Alas, two weeks before the baby’s due date Kate catches on to the Kellys’ message drop (I joked that Jacob would try to lie his way out of this and say, “Would you believe I’m a Russian spy?”) and, realizing that Allison is the problem, tries to take her out with a high-powered rifle — alas for her it’s a carbine and not a semi-automatic and so she can’t get the shots out fast enough once she misses the first time, and Allison gets away and summons the local sheriff — only while all this is happening, how much do you want to bet that Allison’s water breaks (we see an un-lovely shot of the stuff dripping out from  under her dress) and she starts going into labor right then and there? Her strength holds out long enough to put Jacob in bondage in the basement, chaining him to a support beam, though he manages to use a broom to reach for a saw and use the saw to cut open the beam and escape, and eventually both he and Allison confront Kate and threaten to kill her then and there if she doesn’t start pushing so their baby can be born — which puts Allison in the weird position of doing a D.I.Y. midwife delivery of her own son.

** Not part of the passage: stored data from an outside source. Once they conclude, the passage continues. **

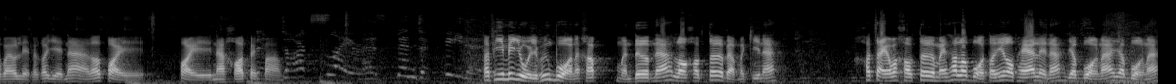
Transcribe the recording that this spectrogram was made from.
ไวโอเลตแล้วก็เยน่าแล้วปล่อยปล่อยนาคอสไป The ฟาร์ม Dark Slayer has been defeated. ถ้าพี่ไม่อยู่อย่าเพิ่งบวกนะครับ เหมือนเดิมนะ รอเคาน์เตอร์แบบเมื่อกี้นะ เข้าใจว่าเคาน์เตอร์ไหมถ้าเราบวกตอนนี้เราแพ้เลยนะ อย่าบวกนะ อย่าบวกนะ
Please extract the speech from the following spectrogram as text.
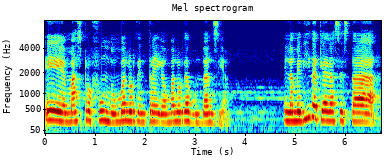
eh, más profundo, un valor de entrega, un valor de abundancia. En la medida que hagas esta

Kate tries to flee but the sheriff’s deputy catches her — only in a weird ending that seems to be setting up a Devil in the Flesh II-type sequel, the film ends with Kate and the sheriff’s deputy in a lip-lock that makes it look like she’s going to seduce him into letting her go. The Surrogate was produced, directed and written by a quite tight-knit group of people — the producers are Ken Sanders, who also wrote the original story, and Robert Ballo, who was also the cinematographer; the writers who turned Sanders’ farrago of melodramatic craziness into a shooting script are Barbara Kymlicka and Doug Campbell, and Campbell also directed — and while I’ll give Campbell and the actors credit for getting this nonsense on screen while keeping straight faces about it, The Surrogate is so crazily melodramatic and so ludicrous it sometimes seems the filmmakers were as demented as their central character. There’s an ironic little scene early on in which Jacob Kelly is telling one of his students, who’s submitted a story about a bad girl entrapping a good girl, to make the villain more interesting and let her live at the end; but I would hope that if Jacob Kelly had had Ken Sanders as a student and he’d submitted the plot of The Surrogate, Kelly would have given Sanders an F.